Volume 6 Supplement 3
Different molecules at the surface of stimulated T cells induce IL-1α, tumor necrosis factor and IL-1 receptor antagonist in human monocytes
© The Author(s) 2004
Published: 13 September 2004
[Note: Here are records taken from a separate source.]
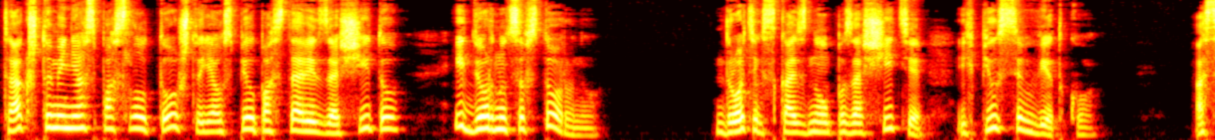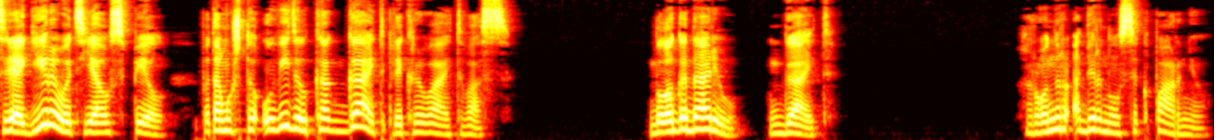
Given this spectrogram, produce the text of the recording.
Так что меня спасло то, что я успел поставить защиту и дернуться в сторону. Дротик скользнул по защите и впился в ветку. А среагировать я успел, потому что увидел, как гайд прикрывает вас. «Благодарю, Гайд». Ронор обернулся к парню.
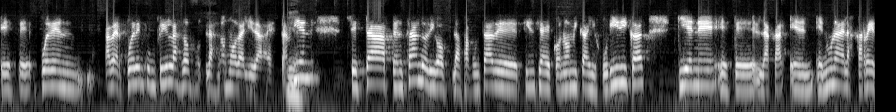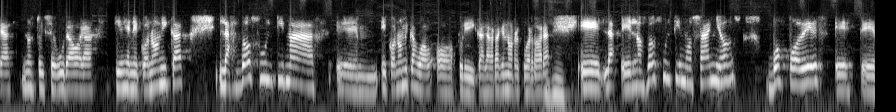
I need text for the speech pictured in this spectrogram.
este, pueden, a ver, pueden cumplir las dos, las dos modalidades. También se está pensando, digo, la Facultad de Ciencias Económicas y Jurídicas tiene este, la, en, en una de las carreras, no estoy segura ahora si es en económicas, las dos últimas em, económicas o, jurídicas, la verdad que no recuerdo ahora, eh, en los dos últimos años vos podés este,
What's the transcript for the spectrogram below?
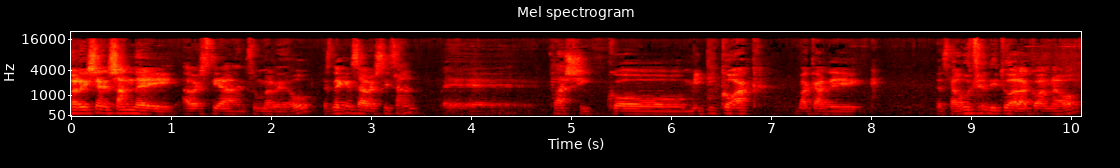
abesti kutxura. Cranberriesen Sunday abestia entzun berri dugu. Ez nekin za abesti zan, e, klasiko mitikoak bakarrik ezagutzen ditu alakoan nago.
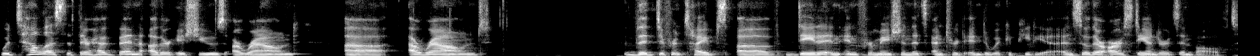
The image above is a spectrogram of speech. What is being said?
would tell us that there have been other issues around uh, around the different types of data and information that's entered into Wikipedia. And so there are standards involved.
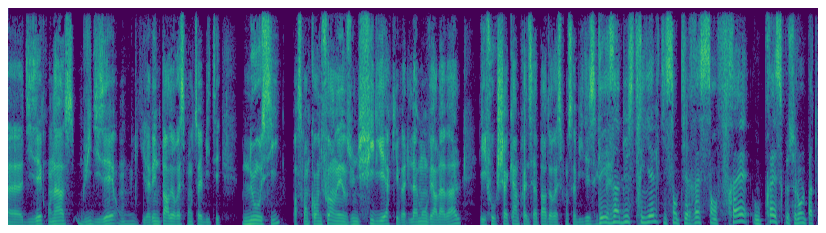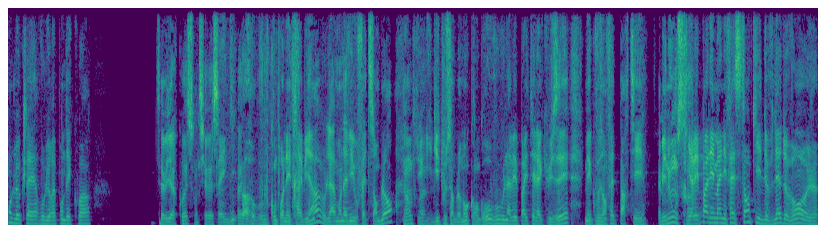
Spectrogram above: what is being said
euh, disait qu'on a, lui disait qu'il avait une part de responsabilité. Nous aussi, parce qu'encore une fois, on est dans une filière qui va de l'amont vers l'aval, et il faut que chacun prenne sa part de responsabilité. Des industriels qui s'en tireraient sans frais, ou presque selon le patron de Leclerc. Vous lui répondez quoi? Ça veut dire quoi, s'en tirer sans bah, Vous le comprenez très bien. Là, à mon avis, vous faites semblant. il dit tout simplement qu'en gros, vous, vous n'avez pas été l'accusé, mais que vous en faites partie. Ah, mais nous, on sera... Il n'y avait pas les manifestants qui devenaient devant euh,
An imbalance in cytokine homeostasis is thought to play an important part in the pathogenesis of chronic inflammatory diseases such as rheumatoid arthritis and multiple sclerosis. We demonstrated that T cells might exert a pathological effect through direct cellular contact with monocyte-macrophages, inducing a massive upregulation of IL-1 and tumor necrosis factor (TNF). More recently, we showed that this mechanism, likely to be of relevance to chronic inflammation, is specifically inhibited by high-density lipoproteins (HDL). Like many other stimuli besides proinflammatory cytokines, the contact-mediated activation of monocytes induces the production of cytokine inhibitors such as IL-1 receptor antagonist (IL-1Ra). We observed that HDL inhibited the production of IL-1β and TNF but not that of IL-1Ra induced in monocytes after activation by membranes isolated from stimulated T cells to mimic cellular contact. This was also observed in peripheral blood mononuclear cells stimulated by either phytohemagglutinin or tetanus toxoid, in which the presence of isolated HDL inhibited the production of IL-1β and TNF while that of IL-1Ra remained unchanged. This effect was confirmed by activating isolated monocytes with CHAPS-solubilized membranes from stimulated T cells, suggesting that HDL interacted with a specific factor expressed at the surface of T cells and not unspecifically with isolated membranes. Similarly, IL-1Ra mRNA expression was not inhibited, contrary to IL-1β and TNF mRNA. This demonstrates that different molecules at the surface of stimulated HUT-78 cells are involved in the induction of IL-1β, TNF and IL-1Ra in monocytes, IL-1β and TNF being activated by one or more HDL-specific ligands. Separation of CHAPS-solubilized membrane molecules by liquid isoelectric focusing revealed two activity peaks: one activating IL-1β, TNF and IL-1Ra production; the other inducing the production of IL-1Ra in the absence of IL-1β and TNF. Thus different factors are expressed at the surface of stimulated T cells that are differently affected by HDL and differentially trigger the production of proinflammatory and antiinflammatory factors.